Active military three times more likely to have identity stolen and bank hacked, according to FTC

The I-Team found active and retired military members are at risk for fraud and cyber attacks
Posted at 9:51 AM, Jul 25, 2023
and last updated 2023-07-25 10:51:26-04

MILWAUKEE — July is Military Consumer Protection Month and the state's consumer protection agency is warning active and retired military members to stay vigilant when it comes to identity theft, fake job postings, and more.

Wisconsin native Bryan Sevener served in the Army for eight years including a year-long tour in Iraq.

"The challenge continues to be transitioning, going from military to civilian," Sevener explained.

Sevener said the transition is even more difficult as folks try and take advantage of active and retired military. According to the Federal Trade Commission, active service members are three times more likely than other Americans to have their bank accounts hacked or personal information stolen.

"There's that constant, steady payroll that you know is going to happen twice a month, and scammers know there's a steady stream of income coming in," Michael Domke said.

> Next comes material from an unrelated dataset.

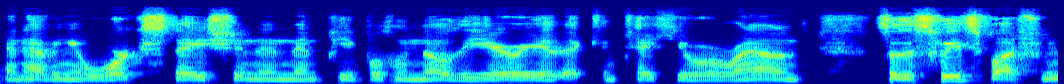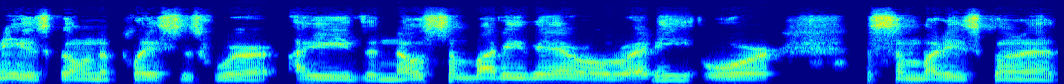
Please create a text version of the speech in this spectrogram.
and having a workstation and then people who know the area that can take you around. So the sweet spot for me is going to places where I either know somebody there already or somebody's going to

Domke's with the Department of Agriculture, Trade and Consumer Protection. He said that the interception of paychecks is just one-way people are falling victim. He said it's best to double check you're receiving those biweekly payments and be leery of suspicious phone calls or emails regarding pay.

"You want to not respond right away and go to a verified source. With the military, that's a perk of being in the service. You have a more direct line into making sure you can verify what's happening," Domke explained.

Domke said the state's consumer protection bureau has also seen reports of fake housing listings near military bases, fake job postings targeting recent veterans, and even fake charities claiming to support the military.

"It doesn't surprise me at all. It does irritate me quite a bit," Sevener said.

Sevener said he sees this happening firsthand.

"With me having a veteran-owned company, I do see scams targeted at us. Specifically, around government contracting, government jobs," Sevener added.

Both Domke and Sevener said it's best to go directly to your military point of contact if anything seems off. If you believe you've fallen victim to a scam you can contact your local Veterans Affairs office or DATCP.